The summer of 1857 was that of the great Fine Arts Exhibition at Manchester. Ruskin had undertaken to give two lectures there in the course of the month of July. In order to secure uninterrupted quiet for writing them he proposed to spend a week or two at a farmhouse near the picturesque little village of Cowley, not far from Oxford, and as I was to visit friends at Oxford it was arranged that we should be there at the same time. We were much together. He read to me from his lectures as he wrote them, and the reading led to long discussion. The lectures were the first clear manifesto of the change in the main interests of his life. They were soon published under the title of The Political Economy of Art, and when reprinted, more than twenty years afterward, Ruskin gave them the name of “ A Joy Forever16 (and its price in the market).” In the preface to this edition of 1880, he wrote, “ The exposition of the truths to which I have given the chief elegy of my life will be found in the following pages, first undertaken systematically and then in logical sequence.” It will easily be understood how interesting and how fruitful to me were the talks we had while he was writing this introduction to the thought and life of his later years.

Before the end of the summer I returned to America.

Charles Eliot Norton.

  1. Copyright, 1904, by CHARLES ELIOT NORTON.
  2. Prœterita, iii. ch. 2.
  3. This vas the Hotel du Mont Blanc of which Ruskin has written: — “to me, certainly, of all my inn homes, the most eventful, pathetic, and sacred.” Prœterita, ii. ch. 11.
  4. Prœterita, iii. ch. 3.
  5. Prœterita, ii. ch. 8.
  6. Prœterita, i. ch. 2.
  7. Ruskin: Rossetti: PreRaphaelitism. By W. M. ROSSETTI. London, 1899. Pp. 71, 72.
  8. To be found in the first volume of On the Old Road.
  9. Mr. Harrison was good enough to write down for me the next day what he had told at dinner, and since Collier’s is the only known report of this course of lectures, Mr. Harrison’s correction of it has perhaps interest enough to justify its preservation. “ Coleridge gave four types of readers, one of which I have forgotten : — 1st, Those whose minds are like an hour-glass ; what they read runs in and runs out like the sand and not a grain is retained. 2nd, Those who are like sponges, which suck up everything and give it out again in much the same state, but a little dirtied. 3rd,” [Forgotten.

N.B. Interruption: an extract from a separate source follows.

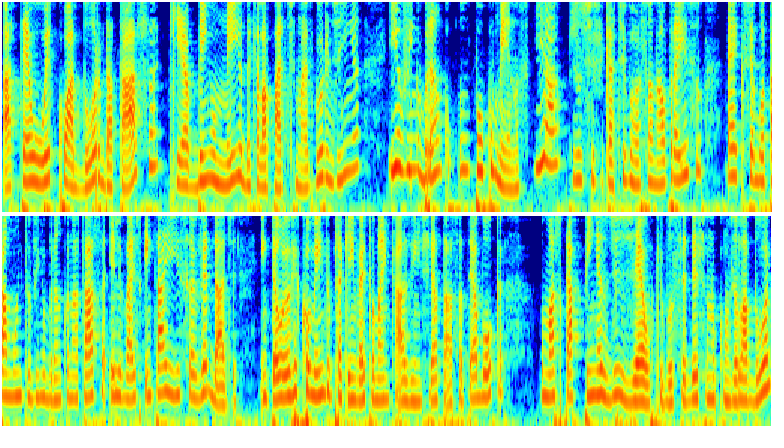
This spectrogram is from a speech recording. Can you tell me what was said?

According to Collier, “ Strain bags who retain merely the dregs.”] “ 4th, The readers who are like the slaves in the mines of Golconda, they cast aside the dirt and dross, and preserve only the jewels.” Collier’s plainly incorrect report of this fourth class is as follows: “ Mogul diamonds, equally rare and valuable, who profit by what they read, and enable others to profit by it also.”
  10. He was there in bad health in the winter of 1840-41. See Prœterita, ii. ch. 2, for the account of his stay there.
  11. Ruskin here inserts a playful sketch of a wooden tenement house.
  12. This sentence is also illustrated by a whimsical drawing of the pass and the road.
  13. Turner’s water-color drawing of Scott’s house, Castle Street, Edinburgh.
  14. The greater part of this letter was printed in my introduction to the Brantwood edition of the Stones of Venice, 1886.
  15. The story may be found in an article in the Atlantic Monthly for June, 1889, entitled Rawdon Brown and the Gravestone of “ Banished Norfolk.”
  16. These words had been written in gold on the cornice of the great exhibition.